  • Visual Question Answering (VQA) has received a lot of attention over the past couple of years. A number of deep learning models have been proposed for this task. However, it has been shown that these models are heavily driven by superficial correlations in the training data and lack compositionality -- the ability to answer questions about unseen compositions of seen concepts. This compositionality is desirable and central to intelligence. In this paper, we propose a new setting for Visual Question Answering where the test question-answer pairs are compositionally novel compared to training question-answer pairs. To facilitate developing models under this setting, we present a new compositional split of the VQA v1.0 dataset, which we call Compositional VQA (C-VQA). We analyze the distribution of questions and answers in the C-VQA splits. Finally, we evaluate several existing VQA models under this new setting and show that the performances of these models degrade by a significant amount compared to the original VQA setting. Read More

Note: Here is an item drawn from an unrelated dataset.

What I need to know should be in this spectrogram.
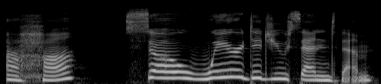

  • Quantum walks, in virtue of the coherent superposition and quantum interference, possess the exponential superiority over its classical counterpart in applications of quantum searching and quantum simulation. A straitforward physical implementation involving merely photonic source, linear evolution network and detection make it very appealing, in light of the stringent requirements of universal quantum computing. The quantum enhanced power is highly related to the state space of quantum walks, which can be expanded by enlarging the dimension of evolution network and/or photon number. Increasing photon number is considerably challenging due to probabilistic generation of single photons and multiplicative loss. Here we demonstrate a two-dimensional continuous-time quantum walk by using the external geometry of photonic waveguide arrays, rather than inner the degree of freedom of photons. Using femtosecond laser direct writing, we construct a large-scale three-dimensional structure which forms a two-dimensional lattice with up to 49X49 nodes on a photonic chip. We demonstrate the quantum transport properties via observing the ballistic evolution pattern and the variance profile, which agree well with simulation results for quantum walks. We further reveal the transient nature of the walk from our implementation, suggesting a higher dimension. An architecture that allows free evolvement in all directions and large scale, combing with defect and disorder control, may bring up powerful and versatile quantum walk machines for classically intractable problems. Read More